If the script sounds familiar, then it should. Because we've seen this movie before.
Six years ago, the New York Knicks engineered a trade that brought point guard Steve Francis to Broadway. The thing was, New York already had a point guard by the name of Stephon Marbury.
At the time, Marbury and Francis had very similar skill sets. But since both were fantastic offensive talents in their own right, putting the two of them side-by-side would result in a duo so dynamic that they couldn't possibly be contained.
Or so the theory went.
It was a move so bold, so daring, so puzzling, that it led then-Knicks general manager Isiah Thomas to utter the following statement in defense of the deal: "It's so crazy, it just might work!"
But it didn't.
The Marbury/Francis combination only suited up for a total of 55 games—a short time in the annals of basketball history, but a far longer run than that of the HBO series Luck. Unfortunately, luck wasn't on the New York's side in the months that followed that ill-fated trade.
The Knicks' record with both Francis and Marbury in the lineup? 18-37.
The results weren't surprising. After all, the Marbury/Francis pairing was the brainchild of Thomas—a man who not only wreaked his special brand of havoc in the front offices of two NBA franchises, but helped destroy an entire league.
Bucks general manager John Hammond is no Thomas, but he clearly failed to learn from the mistakes of the current Florida International head coach. Because if he had, then he never would have brought Ellis to Milwaukee.
In Hammond's defense, it's easy to understand why he decided to pull the trigger on the deal. Part of the impetus behind a move such as this lies in a single phrase: "matchup problems."
On their own, Brandon Jennings and Monta Ellis are exceptional basketball players. Both are lightning-quick ball-handlers who can score 35 points on any given night.
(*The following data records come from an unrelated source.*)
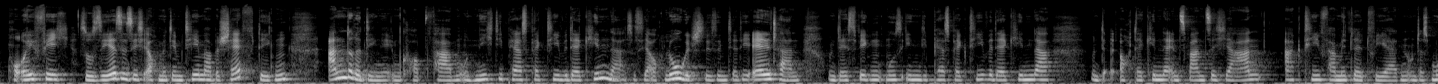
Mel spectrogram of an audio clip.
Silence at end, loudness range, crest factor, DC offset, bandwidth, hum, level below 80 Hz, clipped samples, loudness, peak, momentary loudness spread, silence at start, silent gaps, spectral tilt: 0 s; 4 LU; 20 dB; under 0.1%; 16.5 kHz; none; -48 dBFS; under 0.1%; -21 LUFS; -2 dBFS; 11 LU; 0 s; none; -4.5 dB/octave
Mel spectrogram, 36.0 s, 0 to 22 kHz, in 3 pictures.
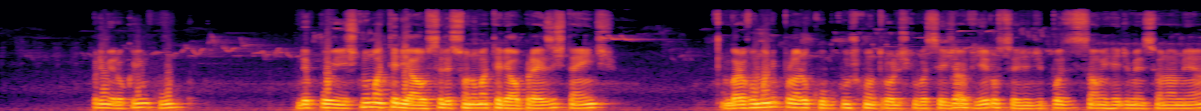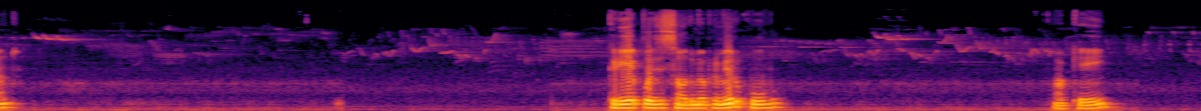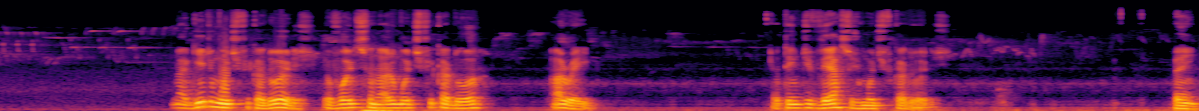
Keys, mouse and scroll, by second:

And while each has flaws—Jennings suffers from questionable shot selection, while Ellis struggles on defense—both present potential matchup problems for opposing teams.
Together, the storyline for the two players changes quite a bit. As talented as Ellis and Jennings are, much like Francis and Marbury, their talents are more duplicative than complementary.
The main issue is that both of them need the basketball. A lot. Jennings and Ellis are among the top 12 players in the league in terms of field-goal attempts, and Oklahoma City's Russell Westbrook and Kevin Durant are the only set of teammates that averages more shots per night than the newly configured Milwaukee tandem.
In a perfect world, Jennings and Ellis would each be paired with a bigger guard who can operate without the ball in his hands. Instead, one (or perhaps both) of them will be forced to refine their respective game and, as a result, will be less effective.
The fact that Milwaukee won their first two games with Ellis in the lineup is meaningless. As several financial institutions have taught us, past performance is not an indicator of future results. And as the movie industry has taught us, sequels—with Beverly Hills Cop II as one of the few exceptions—are rarely better than the originals.
Simply put, the Ellis/Jennings experiment cannot work.
Scratch that. It can work. In video games.
As any seasoned veteran of NBA 2K12 will tell you, an Ellis/Jennings backcourt is the stuff of dreams. Then again, so was the combo of Marbury and Francis back in 2006.
Just ask Isiah Thomas.